So he sat me down in the chair and asked what I wanted. I told him, "This is supposed to be a bowl cut, but the last person messed it up." He put on the drape and walked away, just sort of disappeared—which is a feat considering that this was a one room establishment. When he came back he had a broom—odd since he hadn't made a cut.

He informed me that someone else was going to cut it, "because I don't know how to do a bowl cut. . . And I don't want to mess it up."

So the woman finished up the guy in the chair next to me and then came over, she started clipping the up under part, and before she was done—he was helping her hold the top hair out of the way. She did the clipping and then explained to him how to finish. This blows my mind, having spent as much time as I have in my life at barbering schools, getting my hair cut—I have an idea as to how much training and testing that they have to go through in order to be licensed. Yet he's never done a bowl cut? I know it isn't as popular now, but it's not an uncommon cut—or is it?

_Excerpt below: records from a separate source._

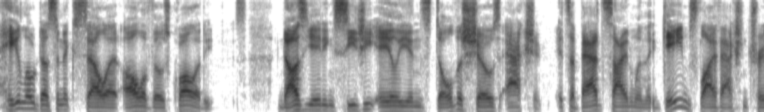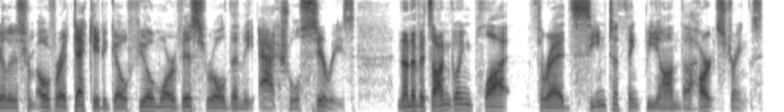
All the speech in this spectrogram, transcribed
Halo doesn't excel at all of those qualities. Nauseating CG aliens dull the show's action. It's a bad sign when the game's live action trailers from over a decade ago feel more visceral than the actual series. None of its ongoing plot threads seem to think beyond the heartstrings.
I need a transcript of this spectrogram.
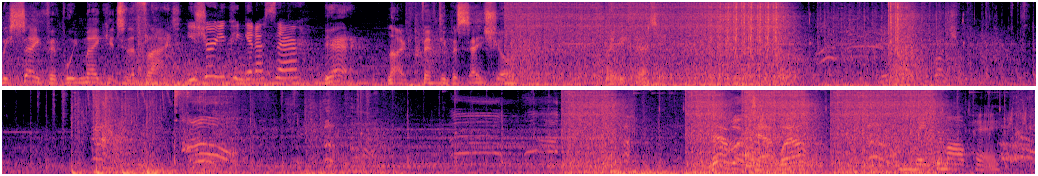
Be safe if we make it to the flat. You sure you can get us there? Yeah, like 50% sure. Maybe 30. That worked out well. Make them all pay.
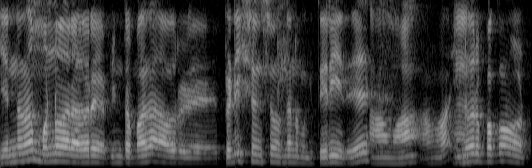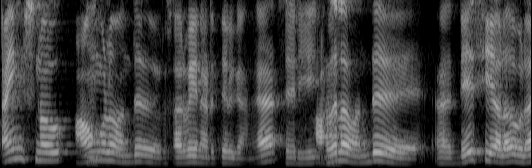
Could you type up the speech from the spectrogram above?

This marks the first time I have ever had a trainer/apprentice experience in a non-school environment. I never found it odd at the barbering schools when I would say "bowl cut" and all the blood would drain from their face and they would run to teacher; it was a school after all—it was probably the first time they got to do a bowl cut.

In fact—I liked it when that happened at the barbering school; as simple as the bowl cut is, there must be some deception in the simplicity. To do it right—there's a trick, a trade secret if you will, that requires the receiver of the secret to have a little more experience under the belt in order to grasp the concept. On more than one occasion, generally at the beginning of the semester, I would say "bowl cut," I would see that tell tale draining of blood from the face, the fearful searching for the master of the shears—and upon return, the master would just attend to the locks himself indicating that they should watch closely, and that they would in the future be allowed to attempt the venerable Cut of the Bowl.

So, I'm reasonably sure that the correct answer to the question of the number of stylists is, at the very least—but not by any strech of the imagination limited to—TWO.


  1. Sounds tricky. I just get a cut it down cut, not too tricky I guess. Only had it messed up once. And with the many coupons I have for my haircut chain, it costs 9 bucks, which is still too much, for 10-15 minutes. The most I ever paid for a hair cut was in Peru on my mission. A member worked at a particular salon, and to support her we went. It was one of those classy up-town types. 25 bucks for a hair cut. That is like 75 dollars here in the US. Me and my comp couldn't believe we were actually going to pay the bill.

  2. You should just let me cut it!! Just tell me the secret trick already!
    You did complain about your last hair cut for a looong time.

  3. I'm pretty good with sharp things. I could cut your hair quite nicely. I actually haven't payed for a hair cut in years. My sister is a hair stylist & works in a very nice salon and she cuts my hair for free.

  4. I enjoyed your rant. Hair is such a funny thing. I agree with you on the cost I don't remember the last time I had my hair cut I guess its because I am to dang cheap to go out and get it done.

  5. I am not sure if you can tell, but I have given up on haircuts. To much time and too much freaking money. I have other things that I could be doing with that money.